Stratford’s elder brother, Algernon Sweet, sixth Duke of Ravenswood, did not suffer fools. And the family had a legion of those. He would have to be on his guard, and Stratford had counted on Cuthbert keeping his ear to the ground in the servants’ hall for any potential signs of trouble. Without Cuthbert’s insights, he would have to face the family at large with more of a disadvantage than usual.
But Stratford had made the best of a bad situation. The inn really had only the one decent footman who had dared apply for the position before Stratford had decided he even had need of a replacement. Mr. Dane Winston had seemed the only logical choice. Quite bold, too. He’d quickly gathered up Stratford’s things strewn about the room, spoke with his moaning valet, and promised Stratford would not regret his hire.
And he had not, for the first days, but he would wait to pass judgement until he’d spent a few days at Ravenswood. That would surely be a test of his new valet’s mettle.
When the carriage finally stopped at the front of Ravenswood Palace, he bounded out and rushed toward the massive carved old entrance doors, leaving the servants to do what they normally did when he wasn’t around. It was not strictly a palace, Ravenswood, but the name had stuck, and Father of course would never have diminished the family’s importance by changing it back to merely calling it an overly large manor house.
The Ravenswood butler stepped out the doors before he could reach them, beaming a smile of welcome. “Lord Stratford. Welcome home.”

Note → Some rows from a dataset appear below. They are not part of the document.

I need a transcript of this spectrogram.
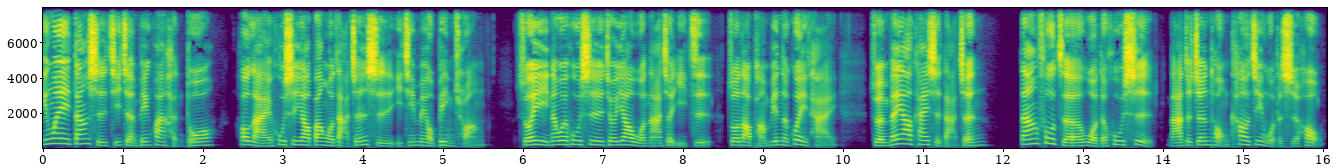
因为当时急诊病患很多，后来护士要帮我打针时，已经没有病床，所以那位护士就要我拿着椅子坐到旁边的柜台，准备要开始打针。当负责我的护士拿着针筒靠近我的时候，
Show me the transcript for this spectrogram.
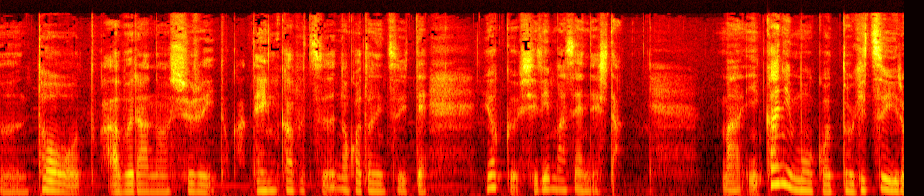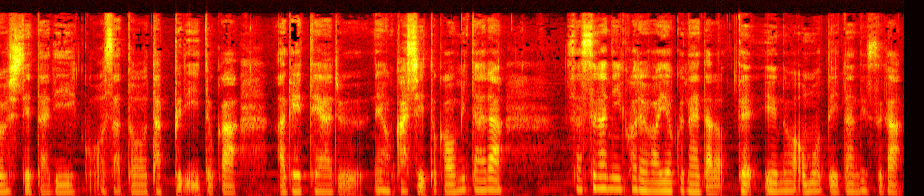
うん、糖とか油の種類とか添加物のことについてよく知りませんでした。まあ、いかにもこうどぎつい色してたりこうお砂糖たっぷりとか揚げてある、ね、お菓子とかを見たらさすがにこれは良くないだろうっていうのは思っていたんですが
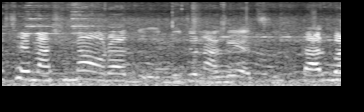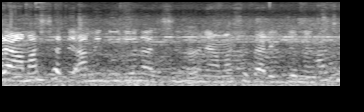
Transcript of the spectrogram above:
আছে মাসিমা ওরা দুজন আগে আছে। তারপরে আমার সাথে আমি দুজন আছি মানে আমার সাথে আরেকজন আছে।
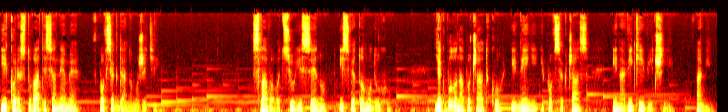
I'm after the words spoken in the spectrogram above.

Desperately Seeking Seduction releases April 18. Click here to find a pre-order link.